Optimization Note: By this point in the fight, there's no reason for me to cast rotes, and I am cheating myself of  some amount of effect every time I do so. This is because every evocation, no matter how small, costs at least 1 mental stress, and once my Mental 1 stress box is filled, a new Mental 1 stress rolls up to the next stress box. As I am filling higher stress boxes and taking various consequences, this becomes still more true. This is something I didn't really appreciate until a bit later in the fight.

Anyway, we have a little bit of time of fighting the fey hounds while the goblins are still outside the building. Trudy gets started on working over those hounds while I extend my Armor spell (filling my Mental 3 stress box, I believe, but kicking the duration up by four more rounds). I think Trudy is starting to take small physical hits at this point. At some point, I wipe out two more hounds with a non-rote Spirit evocation that hits them both for 4 damage; because of my consistently awful roll for Discipline, I take some Feedback damage from that.

It's at about this point that one of the goblins breaks out some of the windows on the front of the building and starts shooting me. Much like with the actual layout of that building, it was like shooting fish in a barrel. This is when I learn that Athletics is one of the most important skills in the game, and Samuel has it at +0, whereas the goblin is really quite skilled with his bow. So I take a mild physical consequence and my Physical 4 stress box. This is unfortunate for me, in that this removes a consequence I could be spending on spellcasting.

I spend a round making a Lore declaration, since I really need to stop casting spells for as long as possible. It's sort of ridiculous, but I'm trying to come up with something that might actually relate to Lore. Thus I explain to Trudy a rune that is baneful to the fey, and encourage her to use it as a pattern of attack. Of course, as the GM pointed out, a Lore roll of 6 means that I theoretically could declare any stupid thing I wanted. I don't feel like I know enough about the cosmology and rules of the fey to improvise a better idea than this. In another round, I roll Alertness to find some iron or steel that Trudy can use to start ignoring some of the goblins' special abilities (talk about things I wish I'd done earlier!).

So, we're pretty screwed at this point, as Trudy is taking now quite significant consequences from the goblins' attacks. I cast another big evocation, trying to flatten the last hound and one of the goblins. This... does not go well, as I blow yet another Discipline roll (originally a -3 roll to go with my base Discipline of +4; I use my Aspect of "Tainted with Power" to reroll, and come up with a -1 on the dice). So I bleed off power as fallout, which sucks because I really, really need to hurt these guys, and I soak up power as feedback, which sucks because my shit is already wrecked. Also, this doesn't kill either of my targets, and my consequence is that Samuel enters a moderate fugue state. He's definitely falling apart here.

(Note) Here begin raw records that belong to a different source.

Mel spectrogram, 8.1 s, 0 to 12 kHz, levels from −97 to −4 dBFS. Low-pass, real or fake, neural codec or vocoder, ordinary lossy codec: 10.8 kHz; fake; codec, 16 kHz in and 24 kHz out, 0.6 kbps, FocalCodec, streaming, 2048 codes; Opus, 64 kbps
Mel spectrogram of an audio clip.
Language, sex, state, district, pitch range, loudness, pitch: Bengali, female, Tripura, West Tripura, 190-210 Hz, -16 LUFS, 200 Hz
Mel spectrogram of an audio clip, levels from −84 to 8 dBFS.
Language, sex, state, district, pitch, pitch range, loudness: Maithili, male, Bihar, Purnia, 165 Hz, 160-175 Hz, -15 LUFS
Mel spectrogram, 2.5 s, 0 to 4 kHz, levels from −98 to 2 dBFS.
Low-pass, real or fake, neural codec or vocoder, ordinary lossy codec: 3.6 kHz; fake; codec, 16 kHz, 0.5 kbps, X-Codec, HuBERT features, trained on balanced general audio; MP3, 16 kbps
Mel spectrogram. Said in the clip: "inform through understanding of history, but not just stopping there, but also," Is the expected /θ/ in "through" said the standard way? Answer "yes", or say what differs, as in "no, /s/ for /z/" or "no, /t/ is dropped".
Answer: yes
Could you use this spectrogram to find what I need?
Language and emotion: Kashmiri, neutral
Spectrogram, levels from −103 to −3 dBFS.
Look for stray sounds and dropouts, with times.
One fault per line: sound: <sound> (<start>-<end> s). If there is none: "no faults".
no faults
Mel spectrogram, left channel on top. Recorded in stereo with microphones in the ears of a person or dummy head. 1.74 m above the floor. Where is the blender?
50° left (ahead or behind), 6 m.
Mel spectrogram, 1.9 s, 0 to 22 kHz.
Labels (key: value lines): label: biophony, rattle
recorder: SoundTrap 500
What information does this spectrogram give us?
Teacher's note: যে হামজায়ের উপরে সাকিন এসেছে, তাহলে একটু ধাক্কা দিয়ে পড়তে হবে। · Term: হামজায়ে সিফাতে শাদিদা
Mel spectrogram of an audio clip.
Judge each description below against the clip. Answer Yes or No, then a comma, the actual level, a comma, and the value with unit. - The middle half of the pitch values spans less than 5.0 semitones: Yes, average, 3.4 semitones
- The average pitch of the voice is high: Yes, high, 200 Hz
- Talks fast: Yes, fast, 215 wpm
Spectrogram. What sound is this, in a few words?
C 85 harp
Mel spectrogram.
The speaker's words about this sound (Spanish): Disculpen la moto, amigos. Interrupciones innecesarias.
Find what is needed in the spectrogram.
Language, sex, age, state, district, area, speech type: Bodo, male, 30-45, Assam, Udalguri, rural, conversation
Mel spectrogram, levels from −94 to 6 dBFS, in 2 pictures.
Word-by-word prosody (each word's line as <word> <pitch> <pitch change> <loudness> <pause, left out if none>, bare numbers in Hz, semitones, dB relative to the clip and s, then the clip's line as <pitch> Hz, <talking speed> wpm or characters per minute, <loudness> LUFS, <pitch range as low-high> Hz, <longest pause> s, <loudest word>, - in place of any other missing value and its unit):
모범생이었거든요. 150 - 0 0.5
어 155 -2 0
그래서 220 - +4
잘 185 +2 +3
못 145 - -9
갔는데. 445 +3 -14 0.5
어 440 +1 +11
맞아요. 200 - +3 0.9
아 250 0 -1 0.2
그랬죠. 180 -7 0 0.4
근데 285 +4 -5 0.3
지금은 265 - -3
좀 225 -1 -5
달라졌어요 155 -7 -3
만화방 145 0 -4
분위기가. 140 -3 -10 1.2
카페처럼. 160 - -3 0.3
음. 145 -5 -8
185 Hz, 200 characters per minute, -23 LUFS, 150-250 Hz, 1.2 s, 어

We've got almost nothing left, and we haven't yet touched the second goblin. So I take a further (mild) Mental consequence of hallucinations to use my Fire attack rote on the goblin. It does some unimportant amount of damage that doesn't kill him. I concede at this point, as Samuel curls up into a little ball of overwhelming psychic trauma. Trudy is fighting alone, and she is nearly dead herself, but she is a sociopath and won't be denied her prey. She hurls herself through the broken window to get at him, and he backpedals. This is the final tense moment of the fight; she takes some kind of penalty, but leaps on him and impales him with the fireplace poker, and this ends the fight.

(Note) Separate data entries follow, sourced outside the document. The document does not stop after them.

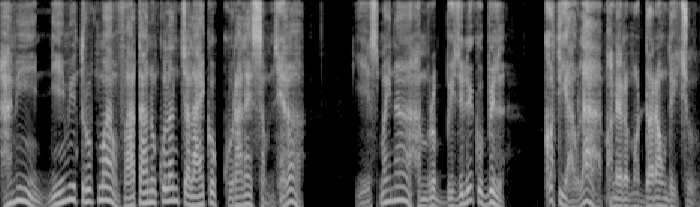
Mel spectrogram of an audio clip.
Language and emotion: Nepali, fearful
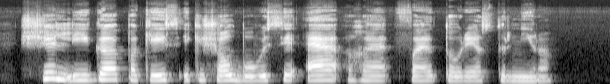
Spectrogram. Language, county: Lithuanian, Vilnius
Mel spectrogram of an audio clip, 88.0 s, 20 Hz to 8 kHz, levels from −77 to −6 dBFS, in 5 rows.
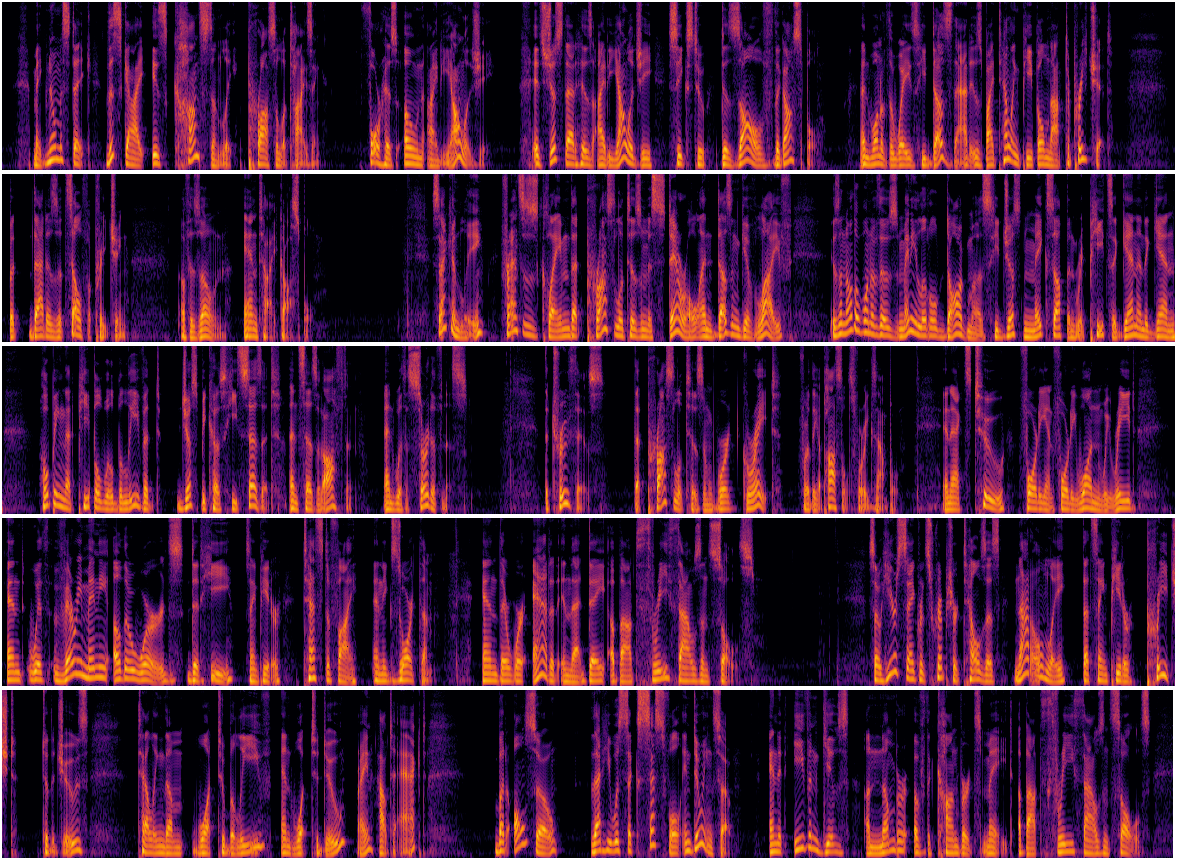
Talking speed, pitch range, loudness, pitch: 130 wpm, 115-145 Hz, -24 LUFS, 125 Hz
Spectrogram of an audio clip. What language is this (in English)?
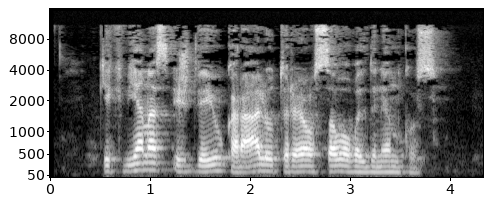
Lithuanian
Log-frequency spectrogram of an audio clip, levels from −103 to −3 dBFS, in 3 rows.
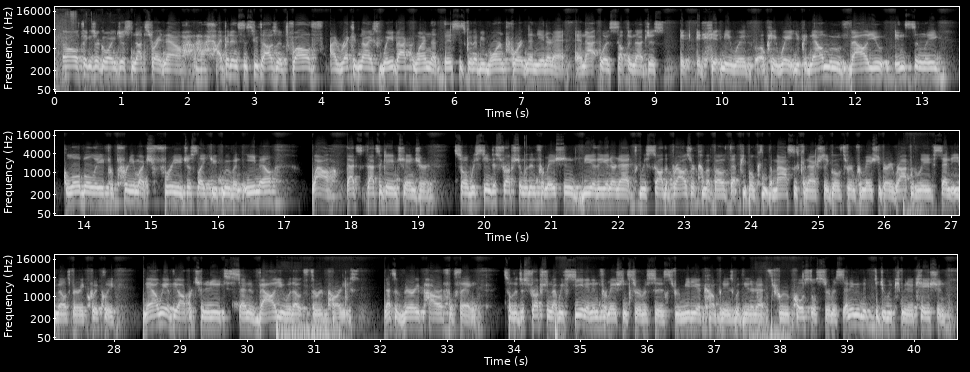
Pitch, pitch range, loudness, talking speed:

(If the GM had remembered to use all the free tags the goblin had against Trudy because of her injuries, he would have forced her into taking either an Extreme consequence or conceding, I am pretty sure. We need armor like there is no tomorrow, and we'll both be improving our Athletics skills.)

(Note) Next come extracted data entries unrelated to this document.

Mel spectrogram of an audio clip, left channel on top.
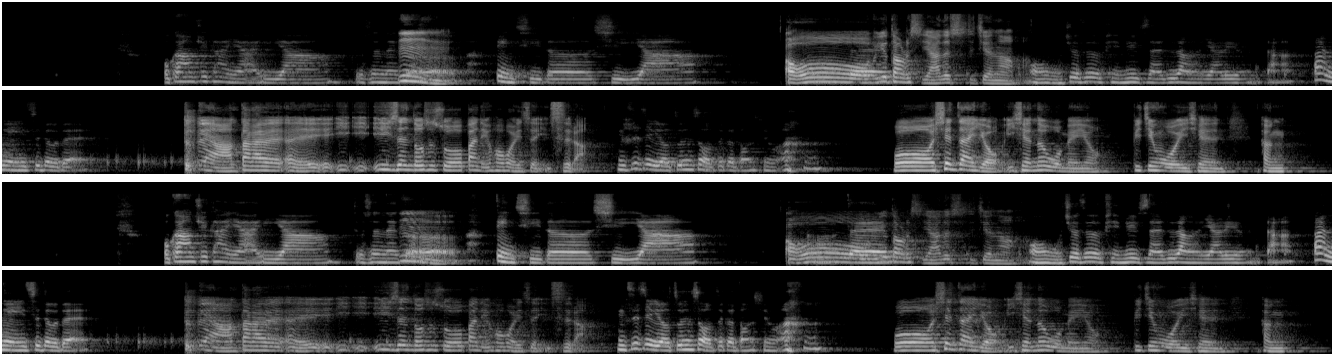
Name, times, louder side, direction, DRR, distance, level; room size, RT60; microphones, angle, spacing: voice 1, 1.6-7.0 8.1-9.0 10.3-14.2 19.5-21.5, right 5 dB, 45° right, 14 dB, 0.3 m, -26 dB
voice 2, 4.0-4.5 7.8-10.3 15.1-19.1 22.2-26.1, left 4 dB, 60° left, 12 dB, 0.5 m, -25 dB
sound 1, 9.6-10.2 10.5-12.5 12.8-12.9 13.1-16.8 17.1-17.4, equal, 85° left, 1.9 m, -45 dB
16.5 x 13.0 x 3.8 m, 1.1 s
head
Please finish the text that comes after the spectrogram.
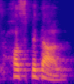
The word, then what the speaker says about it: hospital: Okay, let's remind you what happened with the H in Spanish. It is H. It's silent. Yes, hospital. Repeat again. Hospital. No, it's silent.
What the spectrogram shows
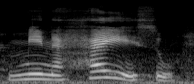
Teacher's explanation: huruf-huruf izhar halqi ialah Hamzah ha ha dan juga ya jadi Nun dan tanwin ini dibaca dengan jelas dan nyata tanpa ada dengung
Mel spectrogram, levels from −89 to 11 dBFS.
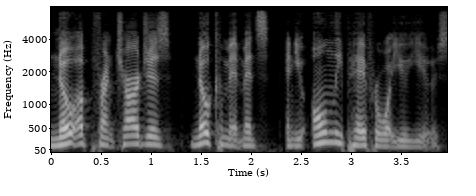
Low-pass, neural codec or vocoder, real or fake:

After the cut, more meta-commentary, including comparisons to my experiences with Spirit of the Century combat.